▶ WORK INSTRUCTIONS
Copy out every line of the data exactly; do not include the images.

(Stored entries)
▬▬▬▬▬▬▬▬▬▬
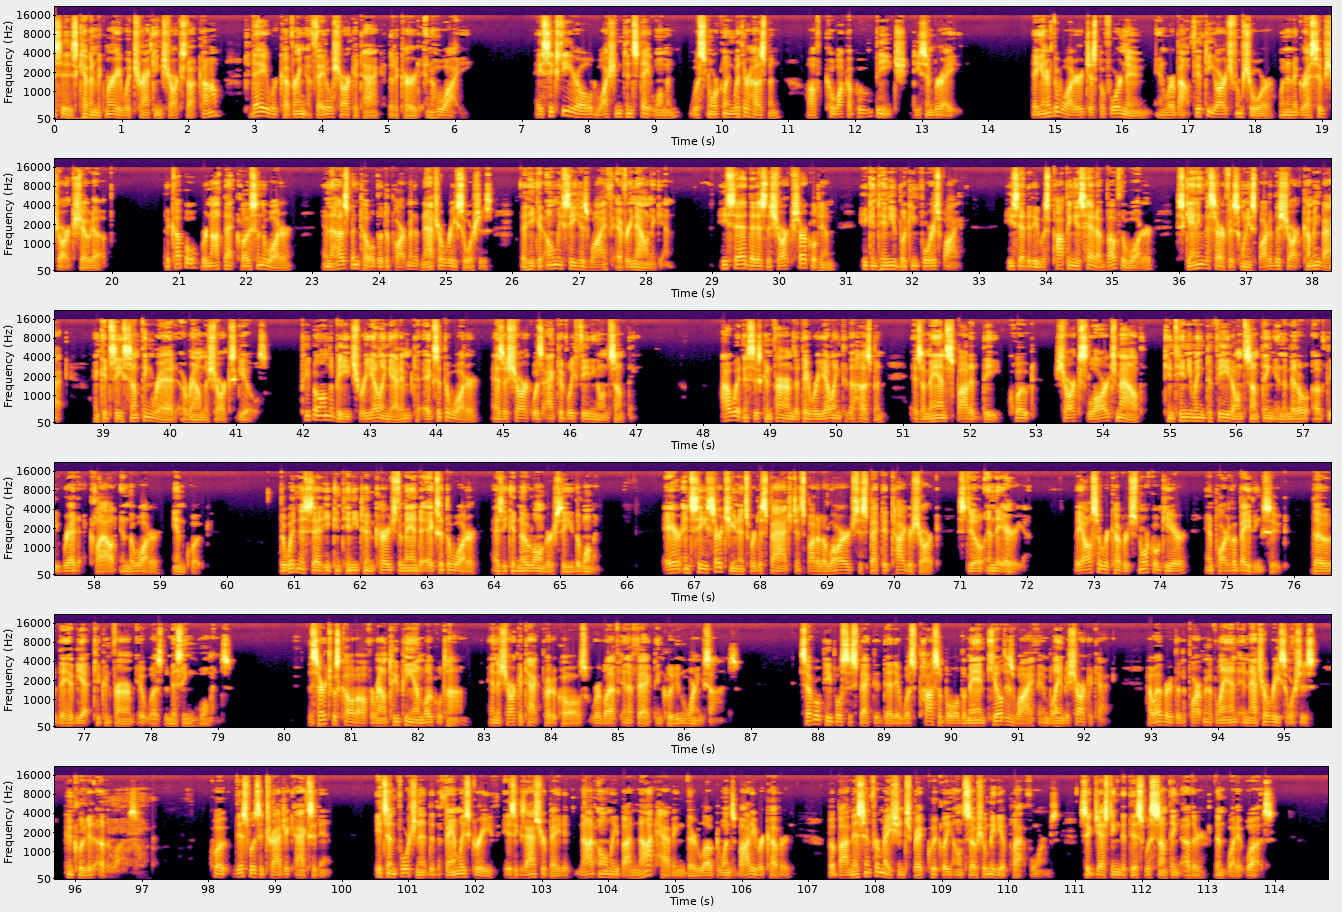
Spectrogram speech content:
This is Kevin McMurray with TrackingSharks.com. Today we're covering a fatal shark attack that occurred in Hawaii. A 60 year old Washington State woman was snorkeling with her husband off Keawakepu Beach December 8th. They entered the water just before noon and were about 50 yards from shore when an aggressive shark showed up. The couple were not that close in the water, and the husband told the Department of Natural Resources that he could only see his wife every now and again. He said that as the shark circled him, he continued looking for his wife. He said that he was popping his head above the water, scanning the surface when he spotted the shark coming back and could see something red around the shark's gills. People on the beach were yelling at him to exit the water as a shark was actively feeding on something. Eyewitnesses confirmed that they were yelling to the husband as a man spotted the, quote, shark's large mouth continuing to feed on something in the middle of the red cloud in the water. The witness said he continued to encourage the man to exit the water as he could no longer see the woman. Air and sea search units were dispatched and spotted a large suspected tiger shark still in the area. They also recovered snorkel gear and part of a bathing suit, though they have yet to confirm it was the missing woman's. The search was called off around 2 p.m. local time, and the shark attack protocols were left in effect, including warning signs. Several people suspected that it was possible the man killed his wife and blamed a shark attack. However, the Department of Land and Natural Resources concluded otherwise. Quote, this was a tragic accident. It's unfortunate that the family's grief is exacerbated not only by not having their loved one's body recovered, but by misinformation spread quickly on social media platforms suggesting that this was something other than what it was.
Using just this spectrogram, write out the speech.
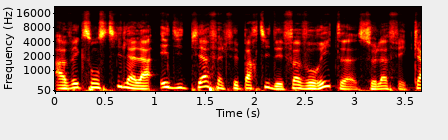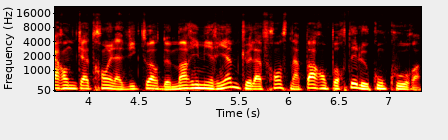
Avec son style à la Edith Piaf, elle fait partie des favorites. Cela fait 44 ans et la victoire de Marie-Myriam que la France n'a pas remporté le concours.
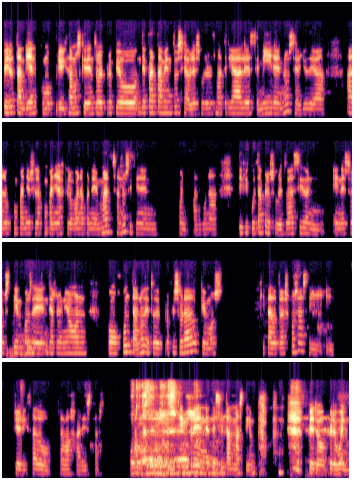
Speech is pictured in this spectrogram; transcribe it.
pero también como priorizamos que dentro del propio departamento se hable sobre los materiales, se miren, ¿no? se ayude a, a los compañeros y las compañeras que lo van a poner en marcha, ¿no? si tienen bueno, alguna dificultad, pero sobre todo ha sido en, esos tiempos de, reunión conjunta ¿no? de todo el profesorado que hemos quitado otras cosas y, priorizado trabajar estas. otros centros... Siempre necesitan más tiempo, pero, pero bueno,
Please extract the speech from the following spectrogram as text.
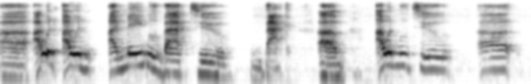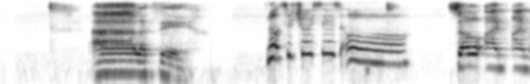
Uh, I would I would I may move back to back. Um, I would move to. Uh, uh, let's see. Lots of choices, or So I'm I'm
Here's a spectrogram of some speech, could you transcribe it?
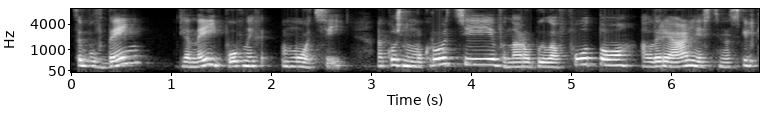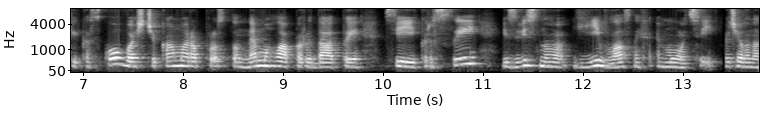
Це був день для неї повних емоцій. На кожному кроці вона робила фото, але реальність наскільки казкова, що камера просто не могла передати всієї краси і, звісно, її власних емоцій. Хоча вона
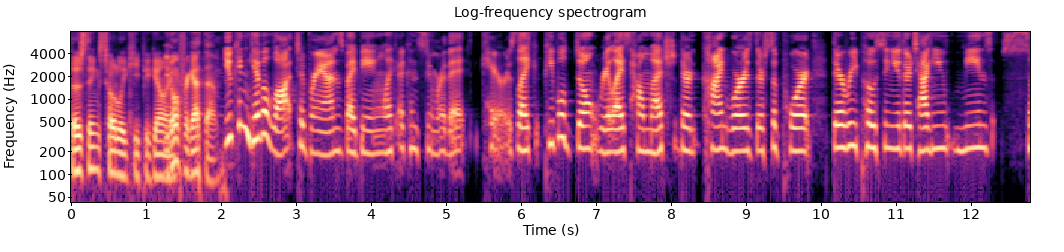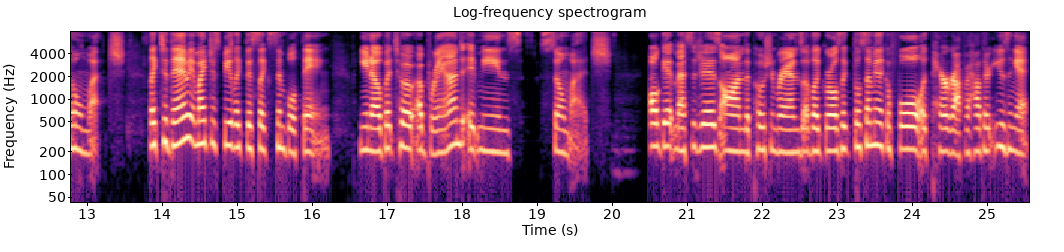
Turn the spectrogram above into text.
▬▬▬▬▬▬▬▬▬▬
▶ WRITTEN RESPONSE
Spectrogram speech content:
This is Kevin McMurray with TrackingSharks.com. Today we're covering a fatal shark attack that occurred in Hawaii. A 60 year old Washington State woman was snorkeling with her husband off Keawakepu Beach December 8th. They entered the water just before noon and were about 50 yards from shore when an aggressive shark showed up. The couple were not that close in the water, and the husband told the Department of Natural Resources that he could only see his wife every now and again. He said that as the shark circled him, he continued looking for his wife. He said that he was popping his head above the water, scanning the surface when he spotted the shark coming back and could see something red around the shark's gills. People on the beach were yelling at him to exit the water as a shark was actively feeding on something. Eyewitnesses confirmed that they were yelling to the husband as a man spotted the, quote, shark's large mouth continuing to feed on something in the middle of the red cloud in the water. The witness said he continued to encourage the man to exit the water as he could no longer see the woman. Air and sea search units were dispatched and spotted a large suspected tiger shark still in the area. They also recovered snorkel gear and part of a bathing suit, though they have yet to confirm it was the missing woman's. The search was called off around 2 p.m. local time, and the shark attack protocols were left in effect, including warning signs. Several people suspected that it was possible the man killed his wife and blamed a shark attack. However, the Department of Land and Natural Resources concluded otherwise. Quote, this was a tragic accident. It's unfortunate that the family's grief is exacerbated not only by not having their loved one's body recovered, but by misinformation spread quickly on social media platforms suggesting that this was something other than what it was.
Using just this spectrogram, write out the speech.
Avec son style à la Edith Piaf, elle fait partie des favorites. Cela fait 44 ans et la victoire de Marie-Myriam que la France n'a pas remporté le concours.
Speech is pictured in this spectrogram; transcribe it.
pero también como priorizamos que dentro del propio departamento se hable sobre los materiales, se miren, ¿no? se ayude a, a los compañeros y las compañeras que lo van a poner en marcha, ¿no? si tienen bueno, alguna dificultad, pero sobre todo ha sido en, esos tiempos de, reunión conjunta ¿no? de todo el profesorado que hemos quitado otras cosas y, priorizado trabajar estas. otros centros... Siempre necesitan más tiempo, pero, pero bueno,
Please extract the speech from the following spectrogram as text.
Uh, I would I would I may move back to back. Um, I would move to. Uh, uh, let's see. Lots of choices, or So I'm I'm
Here's a spectrogram of some speech, could you transcribe it?
Це був день для неї повних емоцій. На кожному кроці вона робила фото, але реальність наскільки казкова, що камера просто не могла передати всієї краси і, звісно, її власних емоцій. Хоча вона
Turn the spectrogram above into text.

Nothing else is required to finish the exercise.